|Many large Latin multinational companies
|Priced to foster long-term client relationships
|Market pricing for Big Law in Miami
|Bundling discounts available
|Market pricing for Big Law in Miami
*Notice, I don’t tell the prospect that the tax boutique is the best choice. Rather, I invite the reader to draw their own conclusion based upon the information provided.
This bottom-funnel content is much more useful than having only biographies and practice descriptions on a website. The tax boutique’s content does the work for the reader of the comparison chart. On other websites, the reader is expected to read through all the information themselves and create a chart. Few prospects have time for that. More important, how many prospects will appreciate the time saved by this comparison chart? I suspect a potential buyer will surmise that since the tax boutique is delivering value with its sales tool, it is likely to also deliver value with its tax services.
Other Types of Bottom-Funnel Content
I would include additional bottom-funnel content on the same page as the comparison chart. In our enterprise business development engagements at Sales for Lawyers, we teach SMEs and in-house sales and marketing talent which bottom-funnel content is most effective with their client base and how to create and deploy it.
To summarize, bottom-funnel content is actionable information directed at prospective buyers who are at an advance stage in the purchasing cycle. They are readying themselves to buy.
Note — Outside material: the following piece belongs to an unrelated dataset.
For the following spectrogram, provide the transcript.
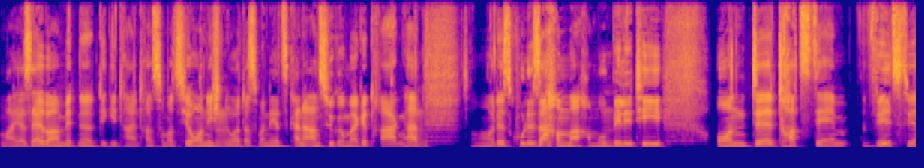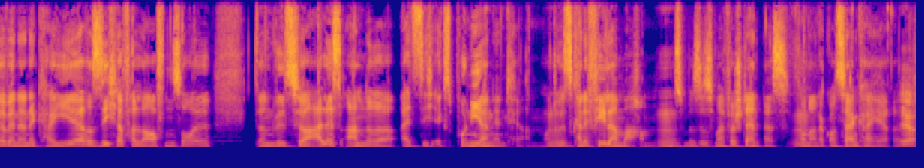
war ja selber mit einer digitalen Transformation. Nicht mhm. nur, dass man jetzt keine Anzüge mehr getragen hat, mhm. sondern man wollte jetzt coole Sachen machen, mhm. Mobility. Und äh, trotzdem willst du ja, wenn deine Karriere sicher verlaufen soll, dann willst du ja alles andere als dich exponieren intern. Und du willst keine Fehler machen. Zumindest ist mein Verständnis von einer Konzernkarriere. Ja.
Bottom-funnel content does some of the selling for the law firm so the lawyers can focus on closing deals and delivering the desired client experience.